DIRECTIONS: Read the records and write them out again exactly.

(Dataset entries)
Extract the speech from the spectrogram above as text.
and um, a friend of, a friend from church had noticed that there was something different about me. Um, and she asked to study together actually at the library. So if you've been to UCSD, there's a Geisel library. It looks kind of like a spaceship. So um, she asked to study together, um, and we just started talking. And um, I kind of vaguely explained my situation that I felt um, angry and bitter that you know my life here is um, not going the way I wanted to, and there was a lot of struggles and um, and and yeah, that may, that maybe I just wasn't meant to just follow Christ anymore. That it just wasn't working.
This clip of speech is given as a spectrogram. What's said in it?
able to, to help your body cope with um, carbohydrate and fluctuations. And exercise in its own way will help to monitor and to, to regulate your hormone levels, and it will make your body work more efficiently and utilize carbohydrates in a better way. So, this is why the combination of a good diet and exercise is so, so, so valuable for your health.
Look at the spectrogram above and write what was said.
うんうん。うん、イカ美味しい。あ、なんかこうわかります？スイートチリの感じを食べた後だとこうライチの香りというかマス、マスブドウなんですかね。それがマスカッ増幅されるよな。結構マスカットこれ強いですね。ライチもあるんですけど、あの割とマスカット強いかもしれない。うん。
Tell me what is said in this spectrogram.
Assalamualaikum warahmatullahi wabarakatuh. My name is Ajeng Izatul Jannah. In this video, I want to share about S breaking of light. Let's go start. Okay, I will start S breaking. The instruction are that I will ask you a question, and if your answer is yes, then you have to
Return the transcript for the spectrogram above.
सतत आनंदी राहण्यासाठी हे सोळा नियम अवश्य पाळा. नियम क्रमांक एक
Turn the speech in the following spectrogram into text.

RESPONSE AREA:
Extract the speech from the spectrogram above as text.
and um, a friend of, a friend from church had noticed that there was something different about me. Um, and she asked to study together actually at the library. So if you've been to UCSD, there's a Geisel library. It looks kind of like a spaceship. So um, she asked to study together, um, and we just started talking. And um, I kind of vaguely explained my situation that I felt um, angry and bitter that you know my life here is um, not going the way I wanted to, and there was a lot of struggles and um, and and yeah, that may, that maybe I just wasn't meant to just follow Christ anymore. That it just wasn't working.
This clip of speech is given as a spectrogram. What's said in it?
able to, to help your body cope with um, carbohydrate and fluctuations. And exercise in its own way will help to monitor and to, to regulate your hormone levels, and it will make your body work more efficiently and utilize carbohydrates in a better way. So, this is why the combination of a good diet and exercise is so, so, so valuable for your health.
Look at the spectrogram above and write what was said.
うんうん。うん、イカ美味しい。あ、なんかこうわかります？スイートチリの感じを食べた後だとこうライチの香りというかマス、マスブドウなんですかね。それがマスカッ増幅されるよな。結構マスカットこれ強いですね。ライチもあるんですけど、あの割とマスカット強いかもしれない。うん。
Tell me what is said in this spectrogram.
Assalamualaikum warahmatullahi wabarakatuh. My name is Ajeng Izatul Jannah. In this video, I want to share about S breaking of light. Let's go start. Okay, I will start S breaking. The instruction are that I will ask you a question, and if your answer is yes, then you have to
Return the transcript for the spectrogram above.
सतत आनंदी राहण्यासाठी हे सोळा नियम अवश्य पाळा. नियम क्रमांक एक
Turn the speech in the following spectrogram into text.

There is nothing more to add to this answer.